To top it off, a sinister order of librarians is in charge of doling out the magic, and everyone at Brakebills is on rations. Soon we realize they’re not a new crew, but the old crew inside different bodies with different names who don’t even know each other and are on completely divergent paths through life. If you followed all that, you’re definitely ready for the season four journey. If not, Netflix has it all from the beginning, and it’s well worth the ride.
An Exploration of Our Many-Layered Selves
Layers upon layers of reality exist within the framework of “The Magicians.” There is no one real world, just as in the current social framework here in our “real world” there are myriad perspectives vying for relevance and dominance, and we have to come to some kind of consensus about what is actually going on. Each realm has something that resonates for the characters.
When we walk through life, and we have experiences that shape us, we often leave those experiences and move onto others. When we do, and when we encounter new people, we find it is possible to feel these new people don’t really know us, that there are parts of us that can never be known by those who weren’t with us, and even then that those people don’t know the true us from before that time. We feel that we have within us true selves, that cannot be touched, tarnished, destroyed, that are the possession of no one, and have all the potential of the universe.

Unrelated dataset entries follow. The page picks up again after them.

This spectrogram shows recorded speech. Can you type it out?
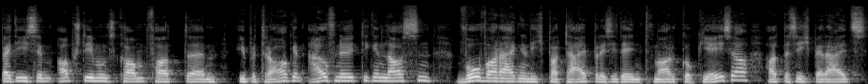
bei diesem Abstimmungskampf hat ähm, übertragen, aufnötigen lassen. Wo war eigentlich Parteipräsident Marco Chiesa? Hat er sich bereits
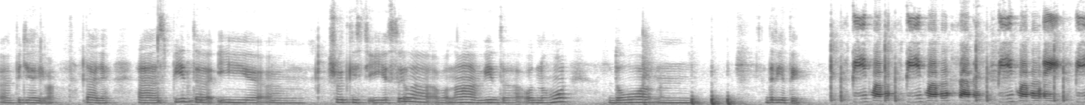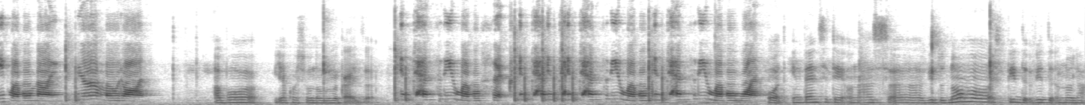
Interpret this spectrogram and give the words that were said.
е, підігріва. Далі, е, спід і ем, швидкість і сила вона від 1 до 9. Speed level. Speed level 7. Speed level 8. Speed level 9. Mirror mode on. Або якось воно вимикається. Intensity level 6. Inten- intensity level. Intensity level 1. От, intensity у нас е, від одного, speed від нуля.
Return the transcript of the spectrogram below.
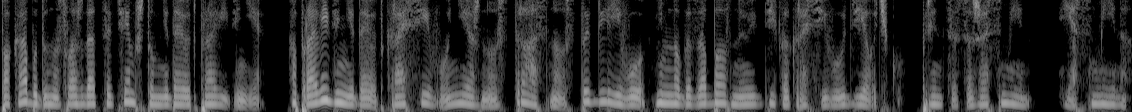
Пока буду наслаждаться тем, что мне дает провидение. А провидение дает красивую, нежную, страстную, стыдливую, немного забавную и дико красивую девочку. Принцесса Жасмин. Ясмина.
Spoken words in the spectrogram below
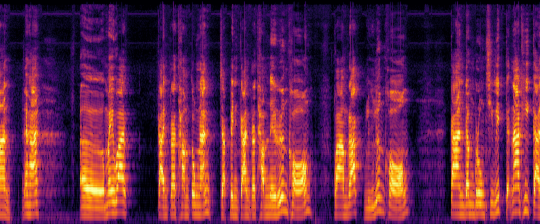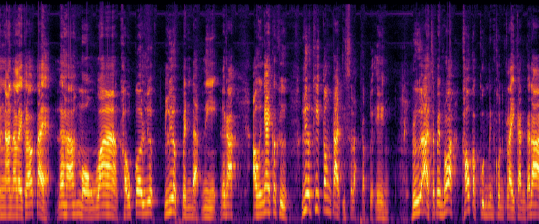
ารนะคะเอ่อไม่ว่าการกระทำตรงนั้นจะเป็นการกระทำในเรื่องของ ความรักหรือเรื่องของการดำรงชีวิตกับหน้าที่การงานอะไรก็แล้วแต่นะคะมองว่าเขาก็เลือกเลือกเป็นแบบนี้นะคะเอาง่ายๆก็คือเลือกที่ต้องการอิสระกับตัวเอง หรืออาจจะเป็นเพราะว่าเขากับคุณเป็นคนไกลกันก็ได้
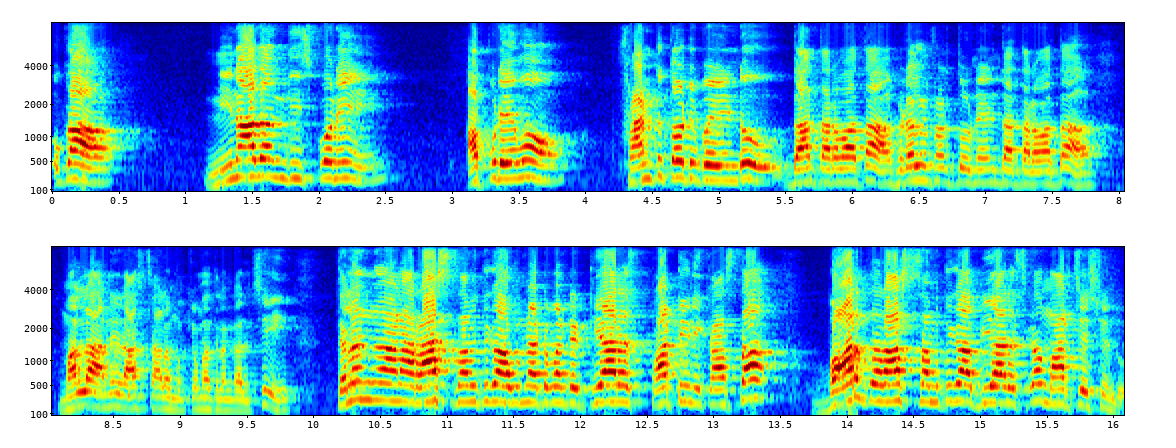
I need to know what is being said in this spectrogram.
ఒక నినాదం తీసుకొని అప్పుడేమో ఫ్రంట్ తోటి పోయిండు దాని తర్వాత ఫెడరల్ ఫ్రంట్ తోటి పోయిండు దాని తర్వాత మళ్ళా అన్ని రాష్ట్రాల ముఖ్యమంత్రులను కలిసి తెలంగాణ రాష్ట్ర సమితిగా ఉన్నటువంటి టీఆర్ఎస్ పార్టీని కాస్త భారత రాష్ట్ర సమితిగా బీఆర్ఎస్గా మార్చేసిండు.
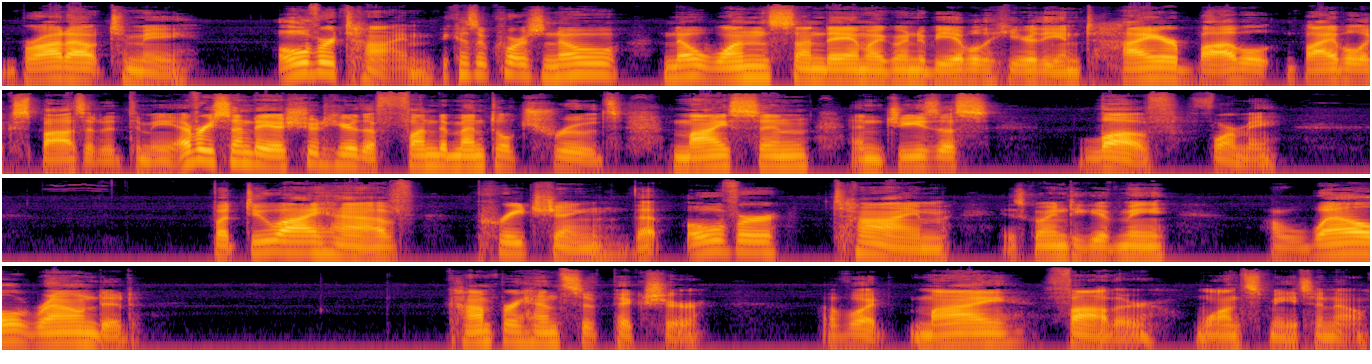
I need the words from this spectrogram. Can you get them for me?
brought out to me over time? Because, of course, no, no one Sunday am I going to be able to hear the entire Bible, Bible exposited to me. Every Sunday I should hear the fundamental truths my sin and Jesus' love for me. But do I have preaching that over time is going to give me a well rounded comprehensive picture of what my Father wants me to know.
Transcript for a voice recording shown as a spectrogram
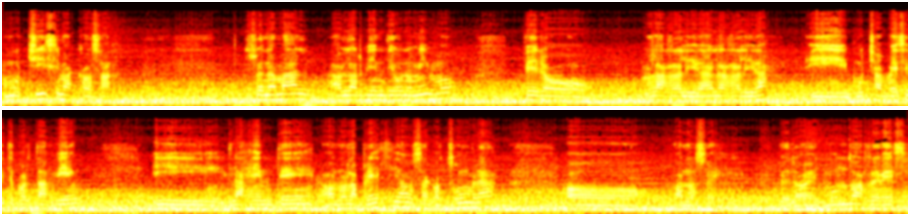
muchísimas cosas. Suena mal hablar bien de uno mismo, pero la realidad es la realidad y muchas veces te portas bien y la gente o no la aprecia o se acostumbra o, no sé, pero el mundo al revés.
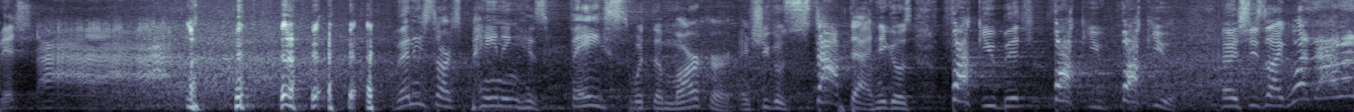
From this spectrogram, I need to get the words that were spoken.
bitch? Ah. then he starts painting his face with the marker. And she goes, Stop that. And he goes, Fuck you, bitch. Fuck you. Fuck you. And she's like, What's happening?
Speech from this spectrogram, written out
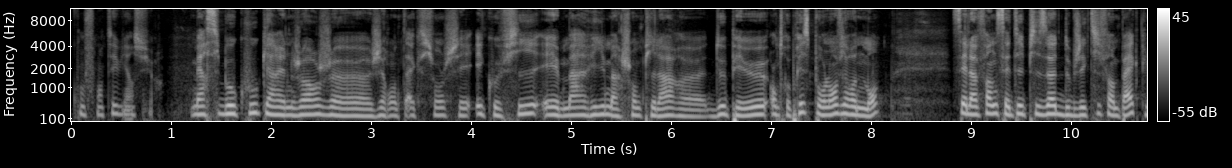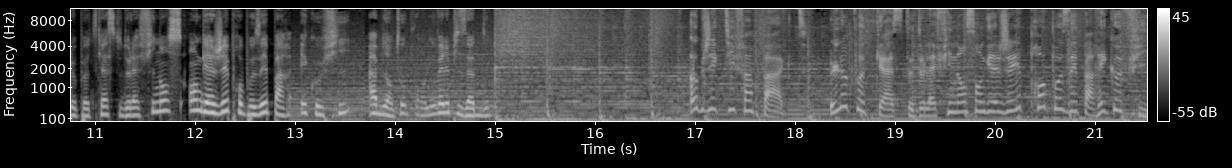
confrontée bien sûr. Merci beaucoup Karen Georges, euh, gérante action chez Ecofi et Marie Marchand-Pilar euh, de PE, entreprise pour l'environnement. C'est la fin de cet épisode d'Objectif Impact, le podcast de la finance engagée proposé par Ecofi. À bientôt pour un nouvel épisode. Objectif Impact, le podcast de la finance engagée proposé par Ecofi.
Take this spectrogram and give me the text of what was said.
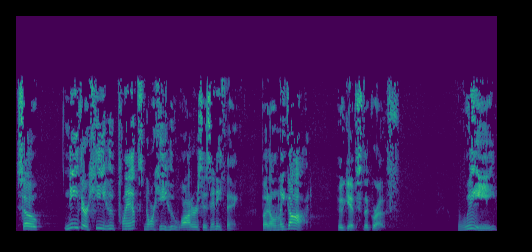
So neither he who plants nor he who waters is anything, but only God who gives the growth. We,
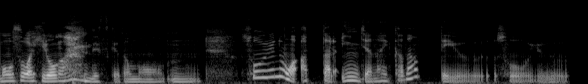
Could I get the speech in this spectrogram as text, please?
妄想は広がるんですけども、うん、そういうのはあったらいいんじゃないかなっていうそういう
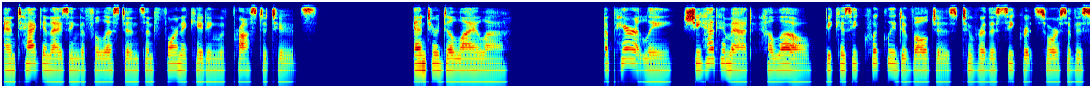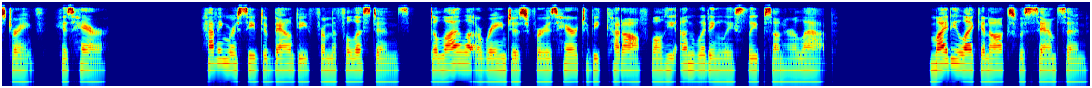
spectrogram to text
antagonizing the Philistines and fornicating with prostitutes. Enter Delilah. Apparently, she had him at hello because he quickly divulges to her the secret source of his strength, his hair. Having received a bounty from the Philistines, Delilah arranges for his hair to be cut off while he unwittingly sleeps on her lap. Mighty like an ox was Samson,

The most exciting part of this show is the room it leaves for the viewer’s imagination to jump in and take a ride. There was a sequence in the finale where a flying mini clipper ship set sail over a waterfall and down to the underside of a two-sided flat world. The song that plays during this sequence is Shells’s “Jagwar,” and the music enhances the reach of the scene in such a thorough way that I lived inside that Shells EP for weeks.
Walking through New York City with the sounds of Fillory’s dark side in my ears transported me to a realm of insane potentiality. The amount of imagination and joy that seems to go into this show is what makes it such a delight.
Season five was just picked up by SyFy, and Gamble announced on Twitter that the program will welcome a new showrunner. I hope that doesn’t mean that we’ll lose the mastery of the Gamble-McNamara team.
There are plenty of hour-long shows that rely on big cliffhangers, and season or series-long plots, but what makes “The Magicians” stand out is that it doesn’t matter what the cliffhanger is. It doesn’t matter if the mystery is solved. The answer to the season or the series is completely irrelevant.
This is a show about the journey— the one we willingly take, not to get to the end, not to solve all the great mysteries, not to see the good guy triumph or the bad guy get vanquished, but to experience character-driven narrative and storytelling at its finest.